** Information given follows **

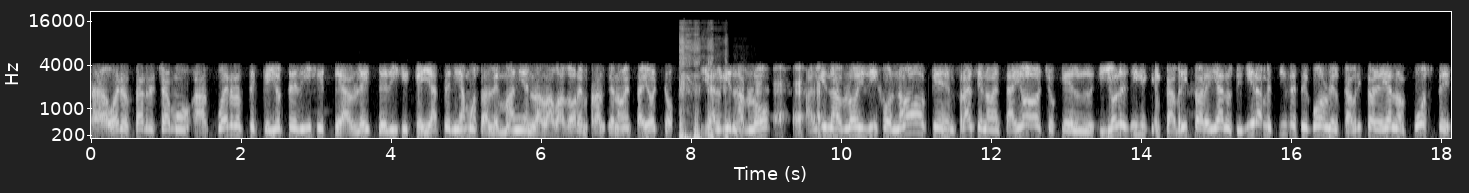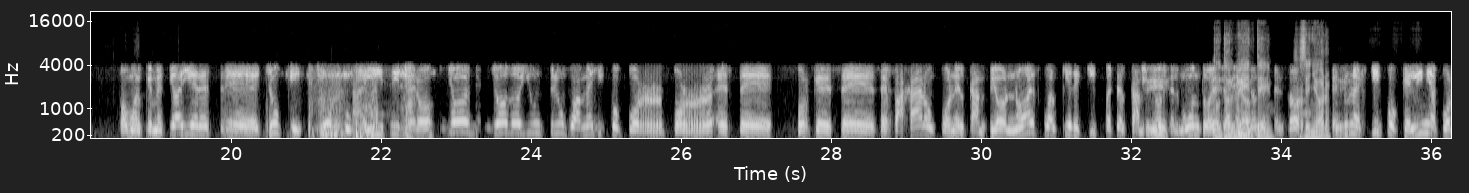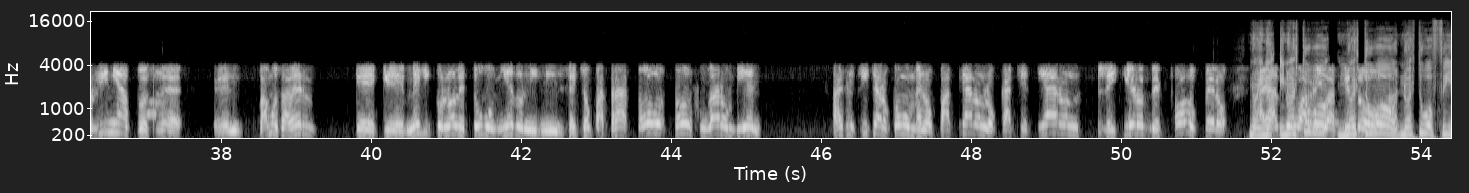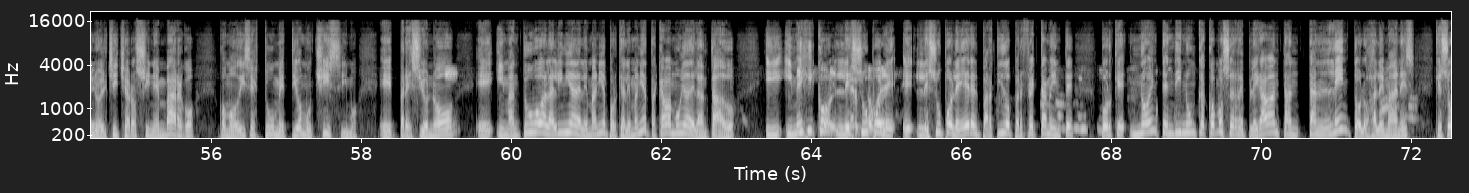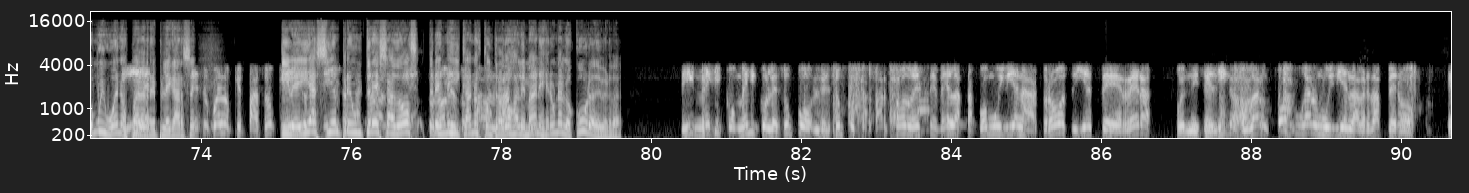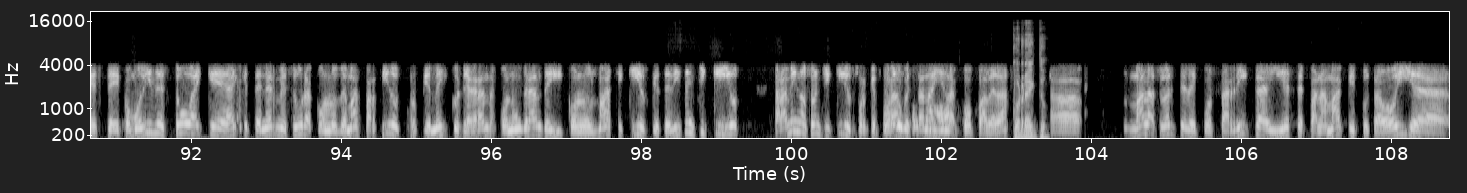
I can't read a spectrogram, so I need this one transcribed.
Ah, buenas tardes, chamo. Acuérdate que yo te dije, te hablé y te dije que ya teníamos Alemania en la lavadora en Francia 98 y alguien habló, alguien habló y dijo, no, que en Francia 98, que el... Y yo les dije que el cabrito Arellano, si hubiera metido ese gol, el cabrito Arellano al poste, como el que metió ayer este Chucky, ahí sí, pero yo yo doy un triunfo a México por por este porque se, se fajaron con el campeón. No es cualquier equipo, es el campeón Sí. del mundo. Es Totalmente. Sí, señor. Es un equipo que línea por línea, pues eh, eh, vamos a ver que, que México no le tuvo miedo ni, ni se echó para atrás. Todos, todos jugaron bien. A ese Chicharo, como me lo patearon, lo cachetearon, le hicieron de todo, pero No, y no, y no estuvo, no estuvo, no estuvo fino el Chicharo. Sin embargo, como dices tú, metió muchísimo, eh, presionó eh, y mantuvo a la línea de Alemania porque Alemania atacaba muy adelantado y, y México le cierto, supo eh. le, eh, le supo leer el partido perfectamente porque no entendí nunca cómo se replegaban tan tan lento los alemanes que son muy buenos Sí, para replegarse. Eso fue lo que pasó. que Y veía siempre un atacaban 3 a 2, tres mexicanos contra dos alemanes. Era una locura, de verdad. Sí, México, México le supo, le supo tapar todo. Este Vela tapó muy bien a Cross y este Herrera, pues ni se diga, jugaron, todos jugaron muy bien, la verdad, pero este, como dices tú, hay que, hay que tener mesura con los demás partidos porque México se agranda con un grande y con los más chiquillos que se dicen chiquillos, para mí no son chiquillos porque por algo están ahí en la copa, ¿verdad? Correcto. Ah, mala suerte de Costa Rica y este Panamá que pues hoy eh,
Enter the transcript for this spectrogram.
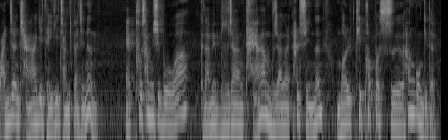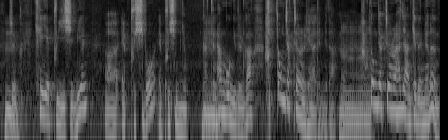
완전 장악이 되기 전까지는 F-35와 그 다음에 무장 다양한 무장을 할 수 있는 멀티퍼퍼스 항공기들 음. 즉 KF-21, 어, F-15, F-16 같은 음. 항공기들과 합동 작전을 해야 됩니다. 음. 합동 작전을 하지 않게 되면은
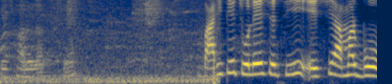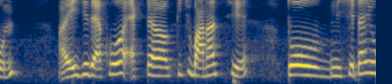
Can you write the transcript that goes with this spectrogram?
বেশ ভালো লাগছে। বাড়িতে চলে এসেছি। এসে আমার বোন এই যে দেখো একটা কিছু বানাচ্ছে। তো সেটাই ও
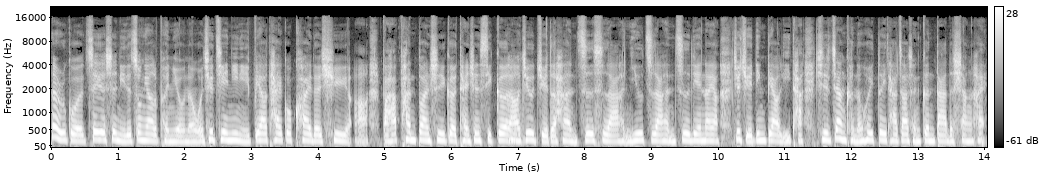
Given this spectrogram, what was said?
那如果这个是你的重要的朋友呢，我就建议你不要太过快的去啊，把他判断是一个 attention seeker，然后就觉得他很自私啊、很幼稚啊、很自恋那样，就决定不要理他。其实这样可能会对他。它造成更大的伤害。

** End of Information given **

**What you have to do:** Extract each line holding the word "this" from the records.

**Reply to the task:**
I can't read a spectrogram, so I need this one transcribed.
Enter the transcript for this spectrogram.
Can you write the transcript that goes with this spectrogram?
Given this spectrogram, what was said?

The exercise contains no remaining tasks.